Learning by Reflection
James Joyce once said that “A man’s errors are his portals of discovery.” Music education majors at Case have recognized this idea through their constant encounters with reflection writings.
Michael Pavlik, a music education major at Case, described to me the kind of writing that he does for his classes. The majority of the writing consists of reflections on his class work. For example, Pavlik is taking a music methods course where he acts as a student teacher or observes a teacher once a week. He is required to write a three to five paged reflection for each of these student teaching “episodes.” Pavlik described some of the key elements in his reflection: “We write about what we saw in class and what kinds of teaching methods we would want for ourselves.” All of their reflections are posted online at blogspot.com because it is easier for the professors to view and grade the students’ posts. Pavlik’s blog offers reflections on reading materials as well: “After reading these articles, I have to concur with Dr. Campbell, ‘listening is sometimes an underrated activity in school classes and ensembles.’” Reflections offer a way for music education majors to realize what they have learned from others.
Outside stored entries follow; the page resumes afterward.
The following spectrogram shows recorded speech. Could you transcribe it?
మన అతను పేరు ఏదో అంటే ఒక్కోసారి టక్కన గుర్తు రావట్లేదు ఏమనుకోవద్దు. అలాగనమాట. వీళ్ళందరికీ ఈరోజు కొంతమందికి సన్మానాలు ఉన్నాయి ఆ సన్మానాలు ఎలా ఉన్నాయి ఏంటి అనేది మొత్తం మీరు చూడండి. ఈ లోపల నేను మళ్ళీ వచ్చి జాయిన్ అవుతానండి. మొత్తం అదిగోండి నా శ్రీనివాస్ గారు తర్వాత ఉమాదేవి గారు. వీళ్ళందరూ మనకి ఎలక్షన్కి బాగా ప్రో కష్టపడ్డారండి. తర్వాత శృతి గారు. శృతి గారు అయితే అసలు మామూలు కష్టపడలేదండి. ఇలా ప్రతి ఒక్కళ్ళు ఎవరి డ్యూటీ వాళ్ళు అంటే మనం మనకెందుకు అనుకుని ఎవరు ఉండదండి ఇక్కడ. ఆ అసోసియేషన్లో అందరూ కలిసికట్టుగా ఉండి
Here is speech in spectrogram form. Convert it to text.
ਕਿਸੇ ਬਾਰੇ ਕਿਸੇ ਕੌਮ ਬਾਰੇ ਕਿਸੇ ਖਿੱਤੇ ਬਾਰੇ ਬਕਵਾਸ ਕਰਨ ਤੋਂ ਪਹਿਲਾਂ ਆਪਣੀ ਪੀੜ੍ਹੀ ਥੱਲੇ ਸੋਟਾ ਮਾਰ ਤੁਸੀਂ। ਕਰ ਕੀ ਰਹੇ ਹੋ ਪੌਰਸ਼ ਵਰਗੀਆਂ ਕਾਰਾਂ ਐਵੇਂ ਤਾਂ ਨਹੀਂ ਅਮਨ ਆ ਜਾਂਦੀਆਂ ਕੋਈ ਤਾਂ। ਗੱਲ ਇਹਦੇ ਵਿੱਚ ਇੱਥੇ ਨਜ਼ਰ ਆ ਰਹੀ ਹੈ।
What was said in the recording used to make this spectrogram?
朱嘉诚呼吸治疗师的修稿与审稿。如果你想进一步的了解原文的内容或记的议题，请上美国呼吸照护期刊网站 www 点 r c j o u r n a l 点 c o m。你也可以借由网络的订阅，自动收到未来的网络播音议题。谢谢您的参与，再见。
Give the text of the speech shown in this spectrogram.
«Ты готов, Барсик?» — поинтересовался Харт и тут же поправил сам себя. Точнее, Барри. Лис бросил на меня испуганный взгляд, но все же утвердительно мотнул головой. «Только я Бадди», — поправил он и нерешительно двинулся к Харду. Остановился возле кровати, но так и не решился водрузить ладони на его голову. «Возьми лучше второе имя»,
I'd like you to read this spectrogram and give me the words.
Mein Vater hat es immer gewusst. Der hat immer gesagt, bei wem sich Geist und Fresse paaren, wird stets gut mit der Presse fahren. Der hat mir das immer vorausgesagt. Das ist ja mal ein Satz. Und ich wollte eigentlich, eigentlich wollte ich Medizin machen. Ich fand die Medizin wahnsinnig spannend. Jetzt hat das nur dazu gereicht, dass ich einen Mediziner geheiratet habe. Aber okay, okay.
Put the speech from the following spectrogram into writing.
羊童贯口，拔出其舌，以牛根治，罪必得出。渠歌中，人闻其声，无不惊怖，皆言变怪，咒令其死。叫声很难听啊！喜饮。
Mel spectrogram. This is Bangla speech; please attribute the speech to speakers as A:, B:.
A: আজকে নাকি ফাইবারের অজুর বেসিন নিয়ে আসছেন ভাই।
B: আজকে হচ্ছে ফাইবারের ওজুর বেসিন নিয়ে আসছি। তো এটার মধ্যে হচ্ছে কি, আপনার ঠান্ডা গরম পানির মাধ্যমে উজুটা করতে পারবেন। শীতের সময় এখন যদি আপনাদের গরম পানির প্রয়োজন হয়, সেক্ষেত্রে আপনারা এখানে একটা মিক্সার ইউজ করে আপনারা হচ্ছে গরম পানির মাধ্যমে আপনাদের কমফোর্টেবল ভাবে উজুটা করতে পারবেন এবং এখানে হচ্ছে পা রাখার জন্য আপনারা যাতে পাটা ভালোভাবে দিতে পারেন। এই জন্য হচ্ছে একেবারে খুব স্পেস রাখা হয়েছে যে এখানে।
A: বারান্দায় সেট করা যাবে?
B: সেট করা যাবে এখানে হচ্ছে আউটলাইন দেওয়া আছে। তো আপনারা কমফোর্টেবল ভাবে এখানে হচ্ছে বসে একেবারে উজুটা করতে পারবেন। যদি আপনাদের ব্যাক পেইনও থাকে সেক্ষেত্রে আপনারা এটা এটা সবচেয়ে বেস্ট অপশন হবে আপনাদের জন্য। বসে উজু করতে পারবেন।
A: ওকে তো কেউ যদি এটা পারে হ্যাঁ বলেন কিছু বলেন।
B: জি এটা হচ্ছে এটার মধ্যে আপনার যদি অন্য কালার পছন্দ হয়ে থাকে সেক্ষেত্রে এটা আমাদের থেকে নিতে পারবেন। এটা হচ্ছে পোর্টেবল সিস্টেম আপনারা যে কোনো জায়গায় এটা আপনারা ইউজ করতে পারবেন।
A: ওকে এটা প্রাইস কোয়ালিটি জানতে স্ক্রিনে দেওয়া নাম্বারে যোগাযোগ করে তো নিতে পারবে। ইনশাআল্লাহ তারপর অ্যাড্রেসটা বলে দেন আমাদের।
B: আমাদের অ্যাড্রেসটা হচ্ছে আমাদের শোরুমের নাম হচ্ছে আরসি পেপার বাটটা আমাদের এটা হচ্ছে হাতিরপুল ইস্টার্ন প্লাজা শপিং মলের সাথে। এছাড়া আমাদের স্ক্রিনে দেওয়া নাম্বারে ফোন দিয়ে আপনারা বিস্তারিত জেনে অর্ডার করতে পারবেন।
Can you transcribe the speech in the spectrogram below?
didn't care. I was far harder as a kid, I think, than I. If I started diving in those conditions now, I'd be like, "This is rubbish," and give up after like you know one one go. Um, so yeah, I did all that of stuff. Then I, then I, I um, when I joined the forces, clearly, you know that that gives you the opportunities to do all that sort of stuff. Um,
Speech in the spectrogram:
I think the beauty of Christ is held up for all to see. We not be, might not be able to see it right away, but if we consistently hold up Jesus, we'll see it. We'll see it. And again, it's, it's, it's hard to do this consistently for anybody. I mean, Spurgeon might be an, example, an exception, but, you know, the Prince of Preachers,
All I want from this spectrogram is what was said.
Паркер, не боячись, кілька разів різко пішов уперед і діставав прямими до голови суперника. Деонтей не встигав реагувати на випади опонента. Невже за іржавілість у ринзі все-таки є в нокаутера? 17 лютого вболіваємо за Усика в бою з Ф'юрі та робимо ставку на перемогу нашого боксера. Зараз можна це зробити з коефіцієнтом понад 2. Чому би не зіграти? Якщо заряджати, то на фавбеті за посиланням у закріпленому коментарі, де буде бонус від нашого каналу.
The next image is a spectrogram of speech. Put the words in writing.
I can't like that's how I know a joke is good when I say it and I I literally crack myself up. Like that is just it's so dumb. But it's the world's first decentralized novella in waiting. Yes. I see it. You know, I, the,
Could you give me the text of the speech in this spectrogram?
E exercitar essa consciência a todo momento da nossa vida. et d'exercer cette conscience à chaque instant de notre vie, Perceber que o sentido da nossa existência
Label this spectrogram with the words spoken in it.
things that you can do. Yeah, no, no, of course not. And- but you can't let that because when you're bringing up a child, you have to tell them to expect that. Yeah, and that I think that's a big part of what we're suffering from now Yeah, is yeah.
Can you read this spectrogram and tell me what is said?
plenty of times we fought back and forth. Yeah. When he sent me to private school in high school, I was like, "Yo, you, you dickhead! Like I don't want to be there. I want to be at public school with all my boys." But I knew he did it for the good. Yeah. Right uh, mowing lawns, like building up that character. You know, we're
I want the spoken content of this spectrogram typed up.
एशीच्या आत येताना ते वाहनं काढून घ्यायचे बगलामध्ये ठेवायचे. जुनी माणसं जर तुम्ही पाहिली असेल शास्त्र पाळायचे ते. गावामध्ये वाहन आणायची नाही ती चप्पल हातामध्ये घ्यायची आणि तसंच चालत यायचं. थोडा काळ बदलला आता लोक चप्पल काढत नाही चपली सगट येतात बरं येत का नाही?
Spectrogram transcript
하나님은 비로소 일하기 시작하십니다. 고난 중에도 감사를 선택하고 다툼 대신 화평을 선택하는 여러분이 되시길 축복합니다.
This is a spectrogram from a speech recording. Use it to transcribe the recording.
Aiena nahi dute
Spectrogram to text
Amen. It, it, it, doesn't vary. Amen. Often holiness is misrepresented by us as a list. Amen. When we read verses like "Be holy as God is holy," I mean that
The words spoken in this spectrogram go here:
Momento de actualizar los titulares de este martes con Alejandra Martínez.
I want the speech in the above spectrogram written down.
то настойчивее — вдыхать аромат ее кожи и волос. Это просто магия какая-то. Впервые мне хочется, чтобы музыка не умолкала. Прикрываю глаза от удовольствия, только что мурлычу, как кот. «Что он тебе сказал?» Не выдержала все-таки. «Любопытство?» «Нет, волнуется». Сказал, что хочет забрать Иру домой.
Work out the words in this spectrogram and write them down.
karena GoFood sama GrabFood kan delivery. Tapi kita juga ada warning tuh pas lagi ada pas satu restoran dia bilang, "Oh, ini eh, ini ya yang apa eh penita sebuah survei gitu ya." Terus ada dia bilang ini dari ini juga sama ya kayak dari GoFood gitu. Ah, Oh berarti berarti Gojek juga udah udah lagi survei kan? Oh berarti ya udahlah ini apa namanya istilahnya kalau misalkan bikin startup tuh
Another way that music education majors can reflect on their learning is through a writing portfolio. Students’ e-portfolios can be found on taskstream.com. This is where they can keep track of their lesson plans, sound bites from their own playing, and video tapes from their teaching episodes. Students are able to look back on their work from their e-portfolios in order to critique themselves. Pavlik especially appreciated reviewing his videos where he was conducting for children at a rehearsal because he could find areas that went well for him as well as areas that needed improvement. E-portfolios have provided a great tool for music educators to reflect on their progress.
Case’s music education website discusses what they want from a music educator that comes from Case. A graphic on their B.S. in Music Education page describes the characteristics of a Case educator:
Proactive. Scholar. Practitioner. What is the importance of these three qualities? Pavlik said that this triangle can be interpreted as music educators “searching for new knowledge and learning how to use it in practice.” I believe that these three qualities are connected through self reflection. In order to be reflective, one has to be proactive. A scholar requires reflection in order to figure out what has been learned as well as what needs to be learned. Finally, practitioners of an art have to be reflective because they cannot be complacent—reflection helps them grow. So what is the point of writing tons of reflections? “It encourages you to sit down and be critical about your teaching,” Pavlik remarked. Writing reflections on readings and one’s teaching skills allows music education majors at Case to grow and become the music educators of the future.